Many of the common intertidal animals make good aquarium residents. Probably the hardiest of the animals include the sea anemones, Anthopleura sp.. Both the Giant Green Anemone and Aggregating Anemone can make excellent, long-lived aquarium residents after they have been carefully peeled from their rocky moorings. Bright lighting is must for all sea anemones’ survival.

Mollusks, like the ubiquitous Black Turban Snail (Tegula sp.), Shield Limpet, and Mossy Chiton, can make fine grazers of algae that grow on the rocks and panes of the aquarium. Most nudibranchs or "sea slugs" are indeed very beautiful but should not be expected to live long in the home aquarium, due to their delicate nature and particular dietary needs. One such exception is the Sea Lemon, Archidoris montereyensis, which prefers sponges but may also graze on "live rocks" from tidepools. Other nudibranchs, like the Hermissenda (Hermissenda crassicornis) are active carnivores, preying on sea anemones and even other nudibranchs.

Of the echinoderms, two species of sea urchin are known to occur in Oregon’s rocky intertidal zone, but both occur in the lower areas and thus do best in a chilled tank. Both are predominately vegetarian in nature. The Red Sea Urchin is a large animal that demands a lot of room: this is the species most commonly associated as a main threat to kelp forests, dining on the rootstalks of Giant Sea Kelp off the coasts of California and the Pacific Northwest. The Purple Sea Urchin is smaller and usually more abundant, living in dense colonies at the bottom of pools and channels in choicest habitats. The sea urchins relatives, the sea stars, are predatory in comparison. Even small species, like the Six-Rayed Star, can prey on snails, sea cucumbers, and even other sea stars. The big and abundant Ochre Sea Star is unsuitable for most aquariums but often small individuals can be found under rocky shelves or boulders and may potentially work as suitable aquarium inhabitants. The giant, ultra-carnivorous Many-Rayed Star (Pycnopodia helianthoides) is fascinating to watch, but its demands are best met in public aquariums maintained by professionals. Also related to the urchins and the stars are the sea cucumbers, which are filter feeders and detritivores. White Sea Cucumbers (Eupentacta sp.) are commonly found in mussel beds of the middle tidal zone, while Red Sea Cucumbers (Cucumaria miniata) are found in pools of the lower intertidal zone. If handled carefully and kept cool, both species may survive in marine aquariums. If they are not happy they will die immediately and generally do a good job of fouling the water if they are not immediately removed.
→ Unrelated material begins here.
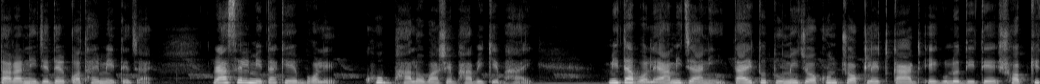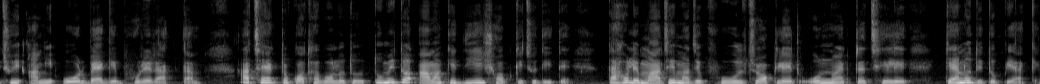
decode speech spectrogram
তারা নিজেদের কথায় মেতে যায়। রাসেল মিতাকে বলে, খুব ভালোবাসে ভাবিকে ভাই। মিতা বলে, আমি জানি, তাই তো তুমি যখন চকলেট, কার্ড এগুলো দিতে সব কিছুই আমি ওর ব্যাগে ভরে রাখতাম। আচ্ছা একটা কথা বলো তো, তুমি তো আমাকে দিয়েই সব কিছু দিতে। তাহলে মাঝে মাঝে ফুল, চকলেট, অন্য একটা ছেলে কেন দিত পিয়াকে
Various crabs can be found all throughout the intertidal region. The Hermit Crab (Pagurus sp.) and Purple Shore Crab (Hemigraspus sp.) are scavengers by nature and usually quite fun to watch. The aquarium must be carefully covered, however, to prevent the crabs from crawling out along an airline or filter attachment to "freedom." Additional shells should be added to the aquarium as it will be necessary for the Hermit Crab to change into a larger shell as it grows. Less frequently found, Decorator Crabs are interesting scavengers that decorate the backs of their carapaces with seaweed fragments and small sessile invertebrates as camoflauge. However, they must have chilled water in order to survive. Rock Crabs (Cancer sp.) can be found as attractively striped juveniles under rocks or in pools. However, these predators should not be trusted with other inhabitants: some species are also covered by shellfish regulations. Many other animals occur in the intertidal ecosystem, but are usaully best left alone unless one has a refrigerated aquarium and is willing to experiment.
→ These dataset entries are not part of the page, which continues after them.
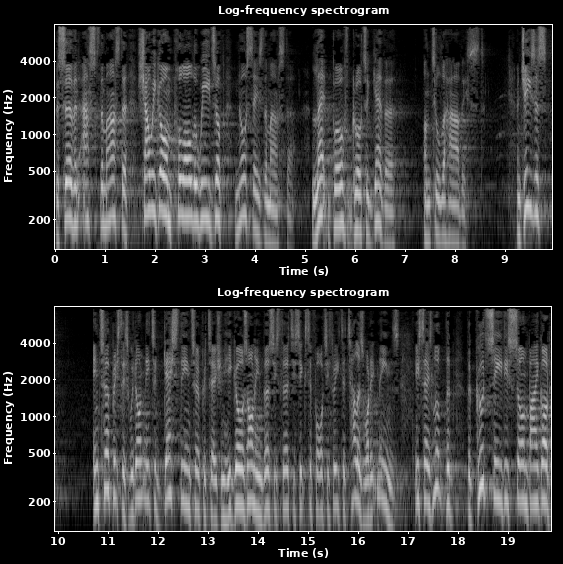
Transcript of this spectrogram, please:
The servant asks the master, Shall we go and pull all the weeds up? No, says the master. Let both grow together until the harvest. And Jesus interprets this. We don't need to guess the interpretation. He goes on in verses 36 to 43 to tell us what it means. He says, look, the, the good seed is sown by God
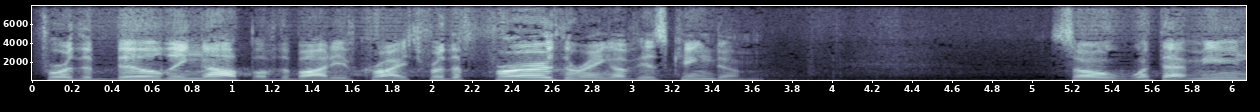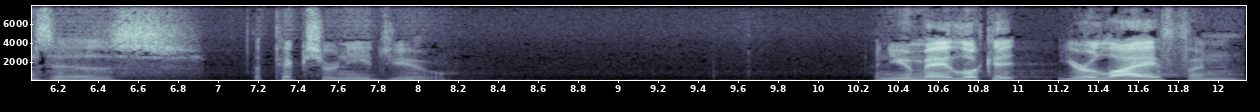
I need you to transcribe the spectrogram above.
for the building up of the body of Christ, for the furthering of his kingdom. So, what that means is the picture needs you. And you may look at your life and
McConnaughey, Banard H. & Evelyn. 1986. "The Audubon Society Nature Guides: Pacific Coast." Alfred A. Knopf, New York.

Osis, Laimons. 1975. "A Guide to Oregon’s Rocky Intertidal Areas." Oregon Department of Fish and Wildlife, Newport.

Used with permission. Article copyright retained by author.

© 2005 North American Native Fishes Association